Lorna Simpson is an artist and photographer. Her art usually shows photos of black women combined with text to express contemporary society's relationship with race, ethnicity and sex. Whitney Museum of American Art is featuring...
Lorna was born in New York, she attended the High School of Art and Design where me met. Later attending Visual Arts in New York and then at the University of California, San Diego. We were fortunate to become friends early in life. More fortunate am I to watch her career develop, even if we don't always remain in close contact. I have always continued to support her work and smile from afar. Winking at her accolades, smiling ear to ear.
Her earliest work was as a documentary street photographer, before moving her observations of race and society into her studio. Simpson began exploring ethnic divisions in the 1980's era of multiculturalism. Her most notable works combine words with photographs of anonymously cropped images of women and occasionally men. While the pictures may appear straightforward, the text will often confront the viewer with the underlying racism still found in American culture.
Simpson's 1989 work, Necklines, shows two identical photographs of a black woman's mouth, chin, neck, and collar bone. The white text, “ring, surround, lasso, noose, eye, areola, halo, cuffs, collar, loop”, individual words on black plaques, imply menace, binding or worse. The final phrase, text on red “feel the ground sliding from under you,” openly suggests lynching, though the adjacent images remain serene, non-confrontational and elegant.
Lorna Simpson has explored developing her photographs on large felt panels as well producing as video works such as Call Waiting (1997). She was the first Black woman to participate at the Venice Biennale. In a recent work, Corridor (2003), Simpson sets two women side-by-side; a household servant from 1860 and a wealthy homeowner from 1960. Both women are portrayed by artist Wangechi Mutu, allowing parallel and haunting relationships to be drawn.

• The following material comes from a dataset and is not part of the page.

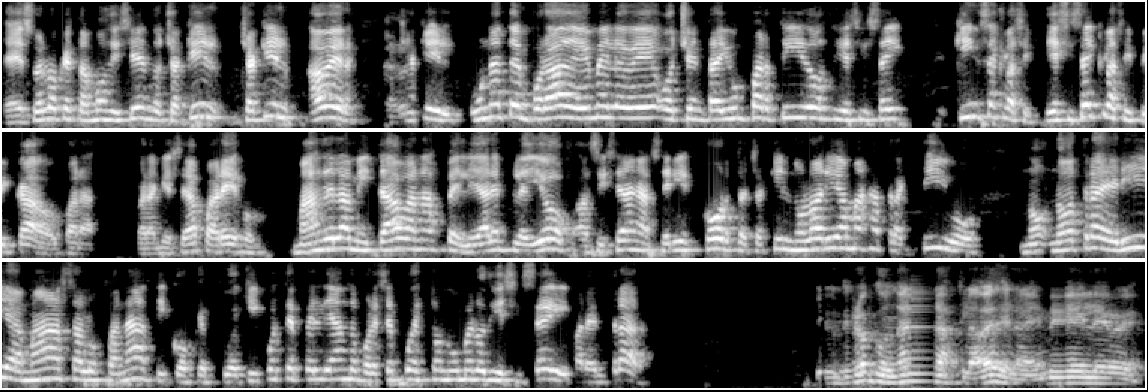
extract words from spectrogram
Eso es lo que estamos diciendo, Shaquille. Shaquille, a ver, Shaquille, una temporada de MLB, 81 partidos, 16, 15 16 clasificados para, para que sea parejo. Más de la mitad van a pelear en playoff, así sean a series cortas. Shaquille, ¿no lo haría más atractivo? ¿No, ¿No atraería más a los fanáticos que tu equipo esté peleando por ese puesto número 16 para entrar? Yo creo que una de las claves de la MLB,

Lorna's work has also been presented at the Whitney Museum and MOMA in New York City, Walker Art Center to name a few.
Seeing a friends success is like milk... It does a body good!